N.Y. Times Profiles Downingtown-Based Horticultural Expert Who Sees Next Spring’s Flora in This Fall’s Dwindle

Image via David Culp.

Many gardeners mourn the fall season, considering it a gradual drop-off to winter’s drab. And although that may be a Chester County reality, horticultural expert and Downingtown resident David Culp sees plenty of potential in the fall. Margaret Roach profiled Culp as designer, author, and Longwood Gardens instructor in The New York Times.

This time of year, Culp takes a daily walk in his fall garden, notebook in hand, chronicling the success (or not) of his spring-summer growing season.
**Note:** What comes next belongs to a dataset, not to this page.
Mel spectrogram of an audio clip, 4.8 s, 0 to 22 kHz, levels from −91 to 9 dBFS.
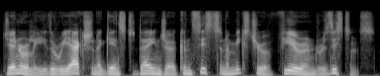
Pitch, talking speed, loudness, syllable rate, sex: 140 Hz, 165 wpm, -20 LUFS, 5.5 syllables/s, male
“Read your garden,” he advised, “and also let it speak to you.”

Culp believes that the best design decisions result from responding to what the space tells us, not from inventing some new feature to impose upon it or from impulse-buying.

One design tactic he recommends is layering. Culp enjoys stacking elements from the canopy to the shrub zone to the ground covering, blending not only colors but textures as well.

Culp says the winter may be a slow growing season, but gardens need not be all lifeless and gray.

He delights in seeing blossoms of snowdrops overtake his planting space, from fall to very early spring. He’s so enamored of them, he has planted thousands in a meadow on his property.  

“I’m just a man in love,” he said.

More on David Culp and his horticultural advice is in The New York Times.